From South Carolina to South Vietnam, America's two hundred-year involvement in guerrilla warfare has been extensive and varied. America and Guerrilla Warfare analyzes conflicts in which Americans have participated in the role of, on the side of, or in opposition to guerrilla forces, providing a broad comparative and historical perspective on these types of engagements.
Anthony James Joes examines nine case studies, ranging from the role of Francis Marion, the Swamp Fox, in driving Cornwallis to Yorktown and eventual surrender to the U.S. support of Afghan rebels that hastened the collapse of the Soviet Empire. He analyzes the origins of each conflict, traces American involvement, and seeks patterns and deviations. Studying numerous campaigns, including ones staged by Confederate units during the Civil War, Joes reveals the combination of elements that can lead a nation to success in guerrilla warfare or doom it to failure.

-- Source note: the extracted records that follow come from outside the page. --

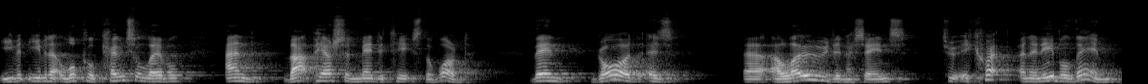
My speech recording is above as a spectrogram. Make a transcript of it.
even, even at local council level, and that person meditates the word, then God is uh, allowed, in a sense, to equip and enable them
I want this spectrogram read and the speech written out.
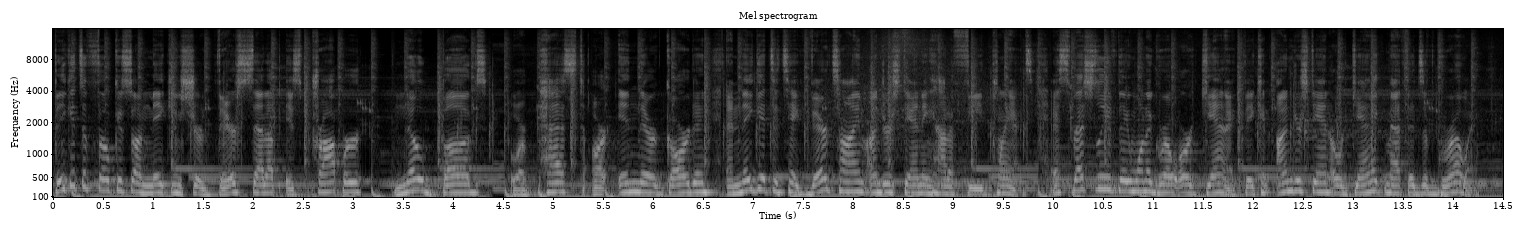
They get to focus on making sure their setup is proper, no bugs or pests are in their garden, and they get to take their time understanding how to feed plants, especially if they want to grow organic. They can understand organic methods of growing.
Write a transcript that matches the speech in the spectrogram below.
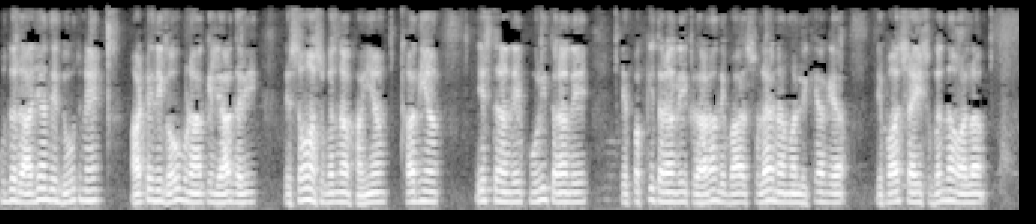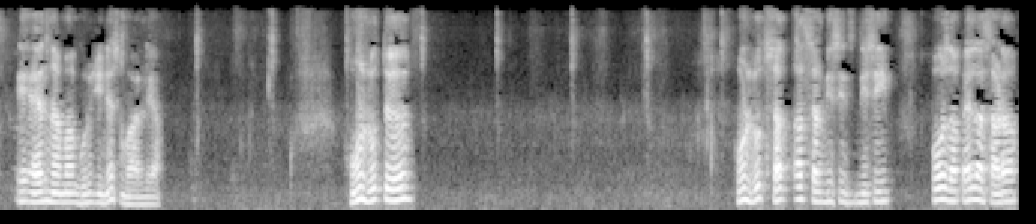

In a controversial interpretation, he suggests that valuable lessons were forgotten or ignored in Southeast Asia. The American experience in Vietnam was a debacle but, according to Joes, profoundly atypical of the country's overall experience with guerrilla warfare. He examines several twentieth-century conflicts that should have better prepared the country for Vietnam: the Philippines after 1898, Nicaragua in the 1920s, Greece in the late 1940s, and the Philippines again during the Huk War of 1946–1954. Later, during the long Salvadoran conflict of the 1980s, American leaders seemed to recall what they had learned from their experiences with this type of warfare.
Guerrilla insurgencies did not end with the Cold War. As America faces recurring crises in the Balkans, sub-Saharan Africa, the Middle East, and possibly Asia, a comprehensive analysis of past guerrilla engagements is essential for today's policymakers.